"I encourage all conservative and free-market minded Americans to contact YUM! executives and let them know that voter integrity is important to the American way of life and that fringe left-wing groups like Color of Change and the Rainbow Push Coalition do not speak for the majority of Americans," said Danhof. "Maybe this will tip YUM!'s public relations balancing test back in favor of common sense."
"I was also offended that YUM! company officials demanded to see my photo ID before I was permitted to enter the meeting," added Danhof. "If YUM! agrees with the Color of Change and the radical communist Van Jones that voter ID laws are racist, why did the company force me and every other shareholder to present a valid government-issued photo ID to enter today's shareholder meeting? Either YUM! is a racist company or its officials are blatant hypocrites."
"The poll results weren't good for Yum! and also send a warning to the other frightened corporations who caved in to the left over Voter ID," said Amy Ridenour, Chairman of the National Center for Public Policy Research. "Forty percent of the American people call themselves 'conservative' in Gallup polls. That's 95 million adult conservative consumers. Seventy percent of adult Americans of all political persuasions support Voter ID. Yet when a tiny left-wing fringe group asked corporations supportive of ALEC's work - its work on any issue, including low taxes and improving public schools - to boycott ALEC because it also supported Voter ID, these corporations fled. Consumers need to think about their relationships with these corporations, which include Procter and Gamble, Coca-Cola, McDonalds, Pepsi, Wendy's, Mars candy, Blue Cross/Blue Shield and others."
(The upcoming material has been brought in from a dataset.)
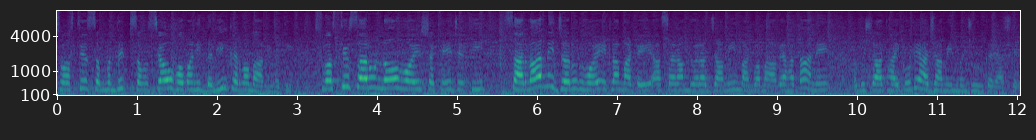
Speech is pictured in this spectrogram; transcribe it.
સ્વાસ્થ્ય સંબંધિત સમસ્યાઓ હોવાની દલીલ કરવામાં આવી હતી. સ્વાસ્થ્ય સારું ન હોઈ શકે જેથી સારવારની જરૂર હોય એટલા માટે આસારામ દ્વારા જામીન માંગવામાં આવ્યા હતા અને ગુજરાત હાઈકોર્ટે આ જામીન મંજૂર કર્યા છે.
A copy of Justin Danhof's question, as prepared for delivery, can be found here. More details about the poll questions and results will be released at a later date.
Danhof attended the meeting as proxy for National Center President David Ridenour, a YUM! Brands shareholder. The National Center for Public Policy Research also is a shareholder. ALEC is a 39-year-old national dues-paying membership organization of pro-free market and/or conservative state legislators.
The National Center for Public Policy Research is a conservative, free-market, non-profit think-tank established in 1982. It is supported by the voluntary gifts of over 100,000 individual recent supporters. In 2011, it received over 350,000 individual donations. Two percent of its revenue comes from corporate sources. Contributions to it are tax-deductible and greatly appreciated.